Across the whole city there is a tangible sense of anticipation around the forthcoming protests scheduled over the next few days - police guard every major hotel in the city and any key commercial facility; posters advertising a counter summit and various protests can be seen pasted on street corners; crowds of people are eyed with suspicion; suited diplomats in slinky black limousines hurtle through cobbled streets. It is a city waiting for something to happen. It is a city on edge.
Lee Davidson, a black American who has lived and worked in Prague as a jazz singer and English language teacher since 1991, has witnessed a lot of change in the city over the past decade. "People are becoming less afraid of new things". He remained pessimistic however, about the way in which the Czech media had portrayed the forthcoming protests and the issues connected with it: "The (Czech people) really are afraid. There’s been a big build-up in the media and they have seen things on TV: how things went in Seattle and Melbourne, police dragging people off to who knows where. The police have closed schools, blocked certain roads … all of this reinforces the fear of protest".
Marcella and Monica, two students waiting for a train at the station in Namesti Miru - the square scheduled to host an anti-fascist demonstration at 1.30pm this afternoon (Saturday 23) - echoed Lee’s sentiments. "Protest is OK but window broken, all Prague capput … not good". It is an attitude shared by many Prague residents I spoke with - already people are talking about violence and broken windows, the deeper issues seem to have been forgotten or ignored.
Nevertheless, politics is in the air. A heavy police presence has stopped a lot of activities from taking place - The Art of Resistance cultural event was forcibly cancelled after it had its license revoked and several marches are being legally challenged by the Prague authorities. Nevertheless events are taking place.
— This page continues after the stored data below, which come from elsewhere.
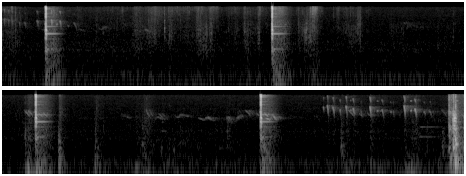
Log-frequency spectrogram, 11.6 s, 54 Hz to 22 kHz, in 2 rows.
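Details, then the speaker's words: Car with GM side-post battery jump-started using an AVAPOW A68 6000A jump starter: four faint clicks, then the engine catches quickly and settles into a steady even idle: normal start and idle. "that was pretty easy we're just going to disconnect our charger"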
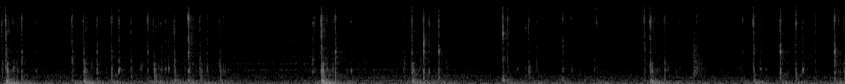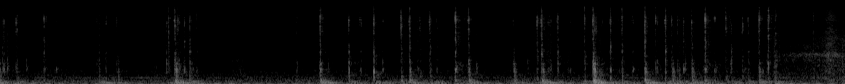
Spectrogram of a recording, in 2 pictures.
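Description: Computer keyboard typing: irregular runs of fairly quiet keystrokes with short pauses, a few strokes louder than the rest.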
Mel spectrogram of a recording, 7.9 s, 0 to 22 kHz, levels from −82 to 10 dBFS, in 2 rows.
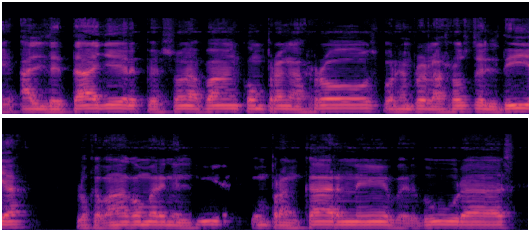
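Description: Nothing in the speech stood out as a technical fault on listening.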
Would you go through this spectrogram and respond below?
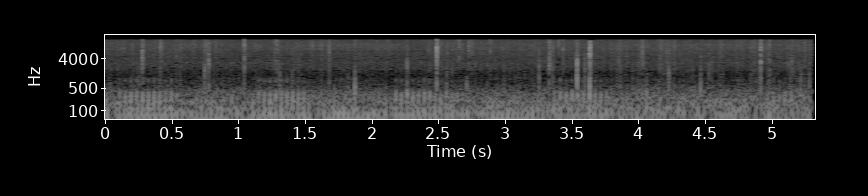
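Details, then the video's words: Close, rich purring from a cat, a dense low rumble that surges in rhythmic breaths, accompanied by scattered crackling of a fireplace. "Purring of a Cat"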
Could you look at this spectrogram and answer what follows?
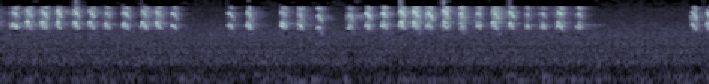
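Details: Tui Tui singing from a double-collared seedeater warming up beside a female before a contest. Quick, evenly paced, high chattering notes in long runs, about three per second overall, with a brief break midway.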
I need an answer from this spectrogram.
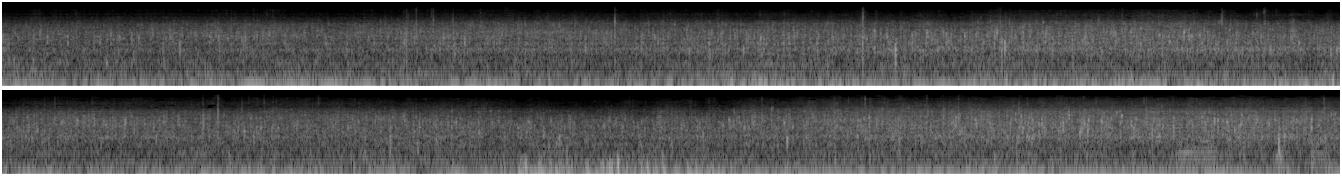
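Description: Fish deep-frying in hot oil: a steady sizzle dotted with many small crackles.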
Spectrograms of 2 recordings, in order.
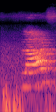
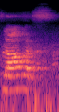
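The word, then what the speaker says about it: flowers: फ्लावर्स बोलते हैं इसको, क्या बोलते हैं? फ्लावर्स, नॉट फ्लावर्स। डब्ल्यू का प्रोनाउंसिएशन मैक्स एकदम कम से कम होता है, तो यहाँ पे इसको साइलेंट ही मान के चलते हैं।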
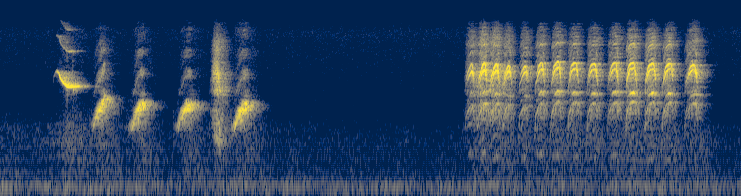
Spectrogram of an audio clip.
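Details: Greater green leafbird copying other species, trapped two days earlier: five slurred, downward-sweeping whistles, then a rapid, high, evenly pulsed rattle of around fifteen notes.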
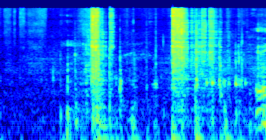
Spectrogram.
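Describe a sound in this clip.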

This evening several hundred mainly Czech people gathered in a small square near Jeraskuv bridge in the south of the city and listened to African and Czech music alongside speeches by professors talking about issues connected with world debt. 29 year-old Dana Horovitz, President of the Czech Humanist Party (a pan-European political party opposed to the World Bank) and the event organiser explained the reasons behind the action. "This is a festival of humanism against the IMF and World Bank … we are opposed to them because they create poverty - they are the organised expression of capital."
Horovitz explained that conveying that message was the purpose of the four-hour cultural festival. "I think it’s important that people take some information and have some different point of view - few people in Prague know about the World Bank. This was a festival to give some different information - this was our main aim".
At the heavily-protected official Conference Centre - which sits across an elevated section of motorway - thousands of people have been converging as the official process of negotiations and talks gets underway. In the coffee lounge - near the majestic window where delegates can appreciate the pleasant view of Prague - a representative from Guinea explained in very concrete terms the issues connected to the World Bank, debt repayment and global trade. "In 1999 the price of coffee fell 50% and cocoa 40% … these products provide our government with 90% of the national budget. Globalisation is not bringing anything to Africa - it is only good for industrial nations." Asked whether he felt if protests could achieve anything he remained sceptical but expressed hope. "At least the World Bank/IMF will have to reflect on business with Africa - conditions for debt repayment and the real price of debt".
A ringing mobile phone interrupted his chain of thought. "A mobile phone/the Internet - these are good things from globalisation but if you open Africa’s borders it will kill our industry - that is what globalisation will do".
Given the popularity of the mobile phone in Prague it is not surprising that it has entered the city’s collective mind. As Jazz musican Lee Davison explained. "Mobile phones are part of globalisation - they need co-operation between companies but in order to take advantage of this technology someone somewhere is getting exploited".
The issues, it would seem, are ringing bells in this corner of Eastern Europe.